During the past three years, the Division of Community Medicine has collaborated with numerous community partners and congregations throughout the Dallas-Fort Worth Metroplex to develop a GoodNEWS Community of Churches. Lay Health Promoters (LHPs) in participating congregations receive education and training from the GoodNEWS project team in healthful living principles and chronic disease management, and learn how to access community-based health resources. Preliminary data analysis indicates that the program is effective in stimulating the lifestyle changes that can reduce chronic disease prevalence and health disparities in underserved communities.

Principal Investigator: Mark DeHaven, Ph.D.
Co-Investigator & Contact: Nora Gimpel, M.D.

Childhood Obesity Project (2004)

This project identifies perceptions and behaviors related to childhood obesity and overweight children among students, caregivers, and teachers. The purpose of this pilot study is to describe the knowledge, attitudes, and behaviors of students, caregivers, and teachers regarding the eating habits and physical activity patterns of children that may be contributing to obesity. This pilot project is gathering qualitative data from third-grade students, parents/caregivers, and teachers in the Dallas Independent School District (DISD) through focus groups, as well as an online teacher questionnaire for third-grade teachers.
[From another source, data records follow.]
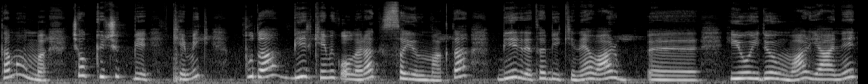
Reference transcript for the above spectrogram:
Tamam mı? Çok küçük bir kemik. Bu da bir kemik olarak sayılmakta. Bir de tabii ki ne var? E, hyoideum var. Yani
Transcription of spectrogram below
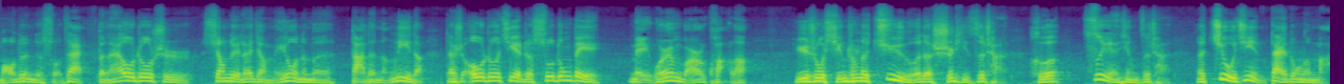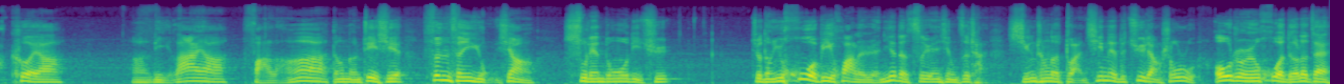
矛盾的所在，本来欧洲是相对来讲没有那么大的能力的，但是欧洲借着苏东被美国人玩垮了，于是形成了巨额的实体资产和资源性资产，那就近带动了马克呀、啊里拉呀、法郎啊等等这些纷纷涌向苏联东欧地区，就等于货币化了人家的资源性资产，形成了短期内的巨量收入，欧洲人获得了在。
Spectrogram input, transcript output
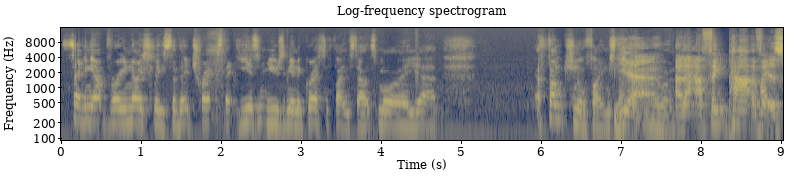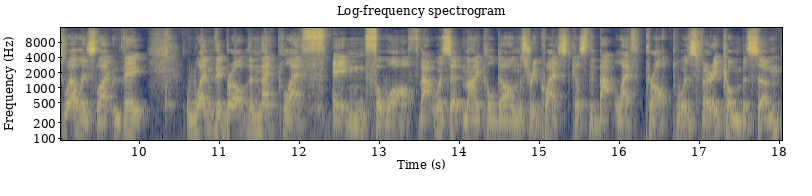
setting up very nicely so that it tracks that he isn't using an aggressive fighting style. It's more a uh, a functional fighting style. Yeah, and I I think part of it as well is like they, when they brought the mek'leth in for Worf, that was at Michael Dorn's request because the bat'leth prop was very cumbersome.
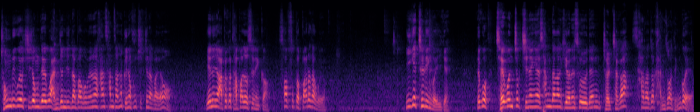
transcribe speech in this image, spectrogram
정비구역 지정되고 안전진단 박으면 한 3, 4년 그냥 훌쩍 지나가요. 얘는 앞에 거 다 빠졌으니까 사업 속도가 빠르다고요. 이게 틀린 거예요, 이게. 그리고 재건축 진행에 상당한 기간에 소요된 절차가 사라져 간소화된 거예요.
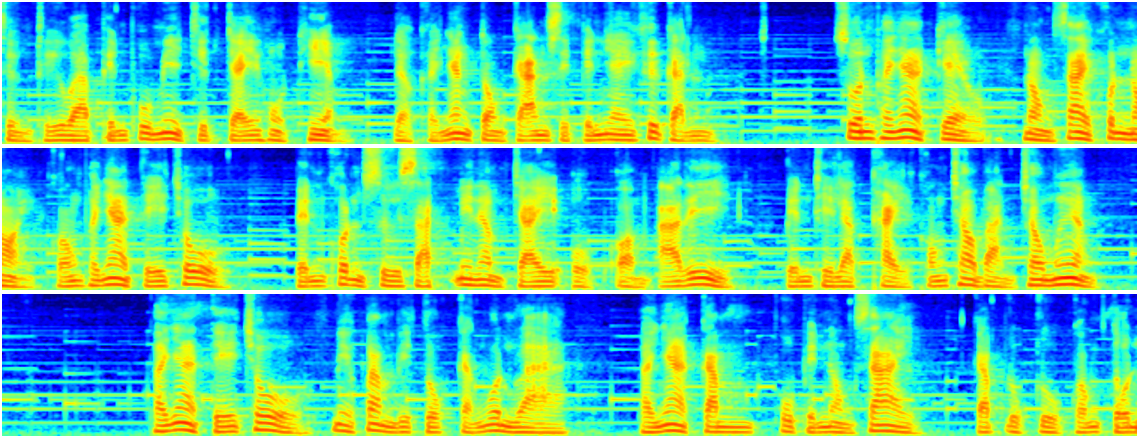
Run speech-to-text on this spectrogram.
ซึ่งถือว่าเป็นผู้มีจิตใจโหดเหี้ยม แล้วก็ยังต้องการสิเป็นใหญ่คือกัน ส่วนพญาแก้วน้องไส้คนหน่อยของพญาเตโช เป็นคนซื่อสัตย์ไมีน้ำใจอบอ้อมอารีเป็นที่รักใคร่ของชาวบ้านชาวเมืองพญาเตโชมีความวิตกกังวลว่าพญากรรมผู้เป็นน้องไส้กับลูกๆของตน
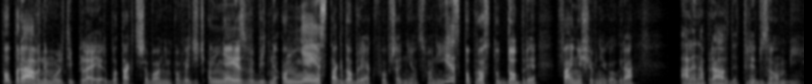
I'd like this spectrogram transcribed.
poprawny multiplayer, bo tak trzeba o nim powiedzieć. On nie jest wybitny, on nie jest tak dobry jak w poprzedniej odsłonie. Jest po prostu dobry, fajnie się w niego gra, ale naprawdę tryb zombie,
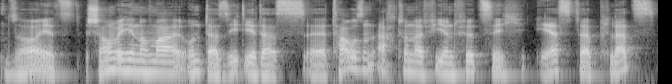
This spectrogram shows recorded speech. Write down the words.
So, jetzt schauen wir hier noch mal, und da seht ihr das, äh, 1844, erster Platz,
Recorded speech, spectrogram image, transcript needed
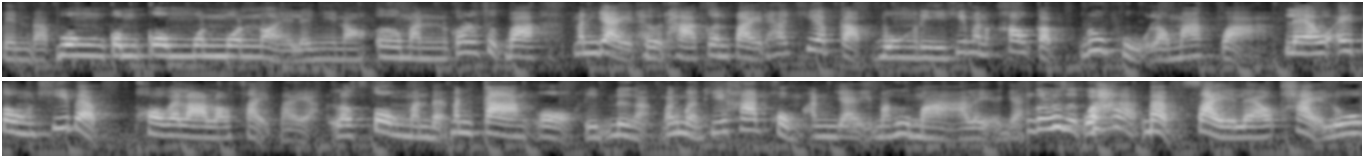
เป็นแบบวงกลมๆมนๆหน่อยอะไรอย่างงี้เนาะเออมันก็รู้สึกว่ามันใหญ่เถอะทาเกินไป ถ้าเทียบกับวงรีที่มันเข้ากับรูปหูเรามากกว่า แล้วไอ้ตรงที่แบบพอเวลาเราใส่ไปอะเราทรงมันแบบมันกลางออกนิดนึงอะมันเหมือนที่คาดผมอันใหญ่มาคือมาอะไรอย่างเงี้ยก็รู้สึกว่าแบบใส่แล้วถ่ายรูป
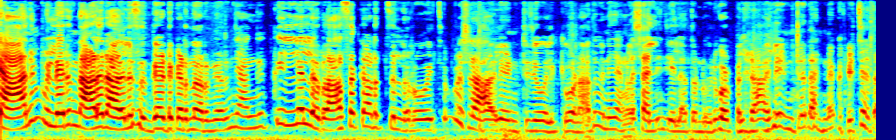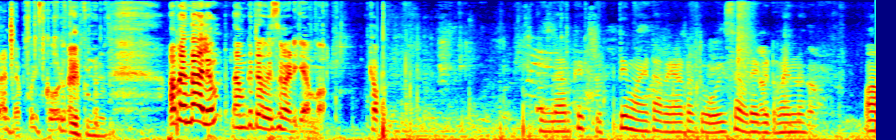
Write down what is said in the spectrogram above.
ഞാനും പിള്ളേരും നാളെ രാവിലെ സുഖമായിട്ട് കിടന്ന് ഉറങ്ങുന്നത് ഞങ്ങൾക്ക് ഇല്ലല്ലോ ക്ലാസ് ഒക്കെ അടച്ചല്ലോ റോയിച്ചു പക്ഷെ രാവിലെ എണീറ്റ് ജോലിക്ക് പോകണം അത് പിന്നെ ഞങ്ങളെ ശല്യം ചെയ്യാത്തോണ്ട് ഒരു കുഴപ്പമില്ല. രാവിലെ എണീറ്റ് തന്നെ കഴിച്ചാൽ തന്നെ പോയിക്കോളും. അപ്പൊ എന്തായാലും നമുക്ക് ടോയ്സ് മേടിക്കാൻ പോവാം. കം. പിള്ളേർക്ക് കൃത്യമായിട്ട് അറിയാട്ടോ ടോയ്സ് അവിടെ കിട്ടണമെന്ന് ആ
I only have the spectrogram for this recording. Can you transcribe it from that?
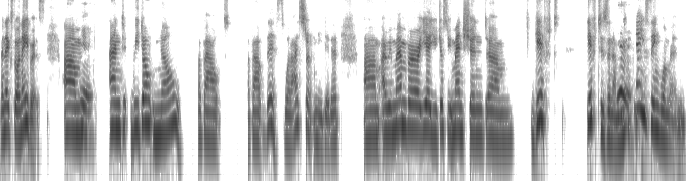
the next door neighbors. Um, yeah and we don't know about about this. Well, I certainly didn't. Um, I remember, yeah, you just you mentioned um, Gift. Gift is an Yeah. amazing woman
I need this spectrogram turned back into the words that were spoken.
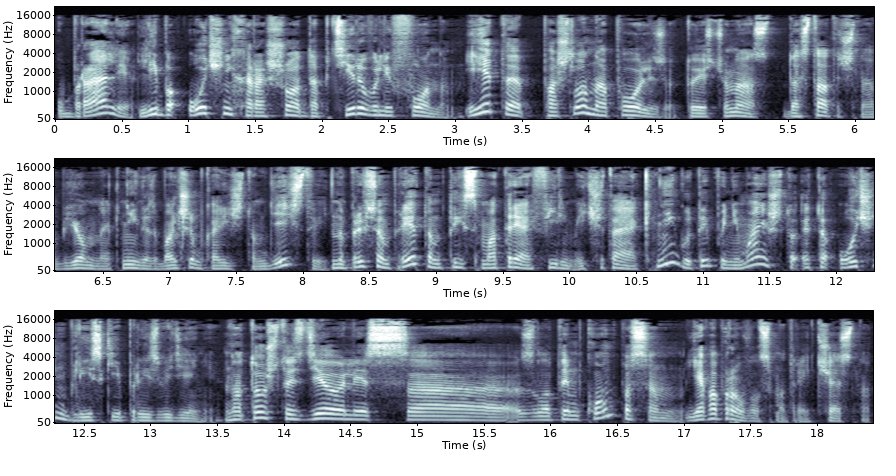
убрали, либо очень хорошо адаптировали фоном. И это пошло на пользу. То есть у нас достаточно объемная книга с большим количеством действий, но при всем при этом ты, смотря фильм и читая книгу, ты понимаешь, что это очень близкие произведения. Но то, что сделали с э, Золотым компасом, я попробовал смотреть, честно.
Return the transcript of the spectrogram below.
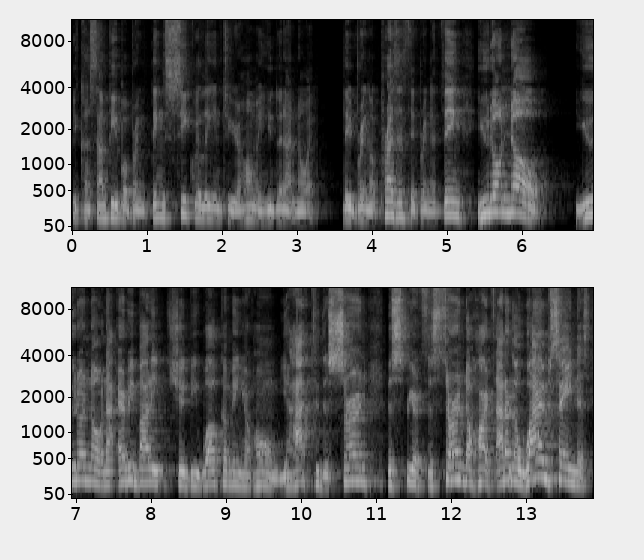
because some people bring things secretly into your home and you do not know it. They bring a presence, they bring a thing. You don't know. You don't know. Not everybody should be welcome in your home. You have to discern the spirits, discern the hearts. I don't know why I'm saying this,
The pilot study findings will be used to design a comprehensive school-based intervention for reducing and preventing childhood obesity.

Principal Investigator: Nora Gimpel, M.D.
Contact: Nora Gimpel, M.D.

Social Networks: Community Connections and the Flow of Health Information (2003)

Improving effective health information outreach in a community requires a needs assessment that captures the multidimensional factors influencing the flow of health information. The purpose of the project is to identify and document how health information is disseminated within the larger social network of the community by using a scientific technique known as Social Network Analysis (SNA), which maps individual relationships and information flow. Adult participants receiving services from the Central Dallas Ministries (CDM) Food Pantry are interviewed to obtain both qualitative and quantitative data for analysis. The study is funded by the Network of Libraries of Medicine South Central Region.

Co-Investigators: Nora Gimpel, M.D.; Alice Marcee, D.V.M., M.S.
Contact: Nora Gimpel, M.D.